- [Exercise inputs]:

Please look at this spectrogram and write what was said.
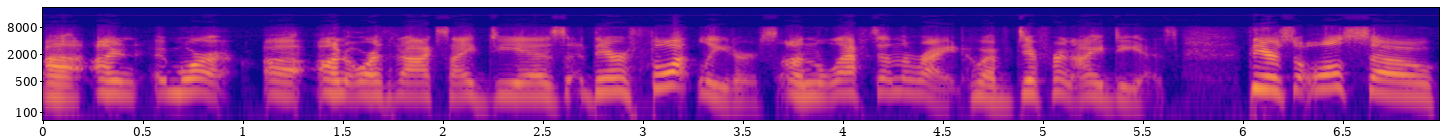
uh, un, more uh, unorthodox ideas. There are thought leaders on the left and the right who have different ideas. There's also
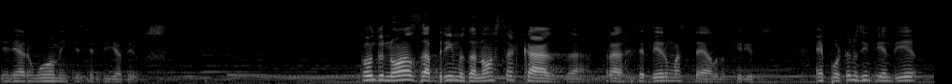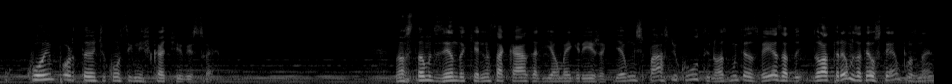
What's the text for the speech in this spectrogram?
Ele era um homem que servia a Deus. Quando nós abrimos a nossa casa para receber uma célula, meus queridos, é importante nos entender o quão importante, o quão significativo isso é. Nós estamos dizendo que a nossa casa ali é uma igreja, que é um espaço de culto, e nós muitas vezes idolatramos até os templos, né?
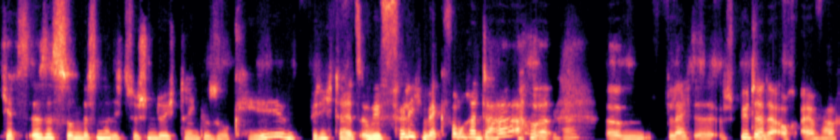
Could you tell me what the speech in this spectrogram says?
Jetzt ist es so ein bisschen, dass ich zwischendurch denke, so, okay, bin ich da jetzt irgendwie völlig weg vom Radar, aber ja. ähm, vielleicht äh, spürt er da auch einfach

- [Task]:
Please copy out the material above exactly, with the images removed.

- [Output below]:
Please look at this spectrogram and write what was said.
uh, un, more uh, unorthodox ideas. There are thought leaders on the left and the right who have different ideas. There's also
What's the text for the speech in this spectrogram?
Ele era um homem que servia a Deus. Quando nós abrimos a nossa casa para receber uma célula, meus queridos, é importante nos entender o quão importante, o quão significativo isso é. Nós estamos dizendo que a nossa casa ali é uma igreja, que é um espaço de culto, e nós muitas vezes idolatramos até os templos, né?
Could you tell me what the speech in this spectrogram says?
Jetzt ist es so ein bisschen, dass ich zwischendurch denke, so, okay, bin ich da jetzt irgendwie völlig weg vom Radar, aber ja. ähm, vielleicht äh, spürt er da auch einfach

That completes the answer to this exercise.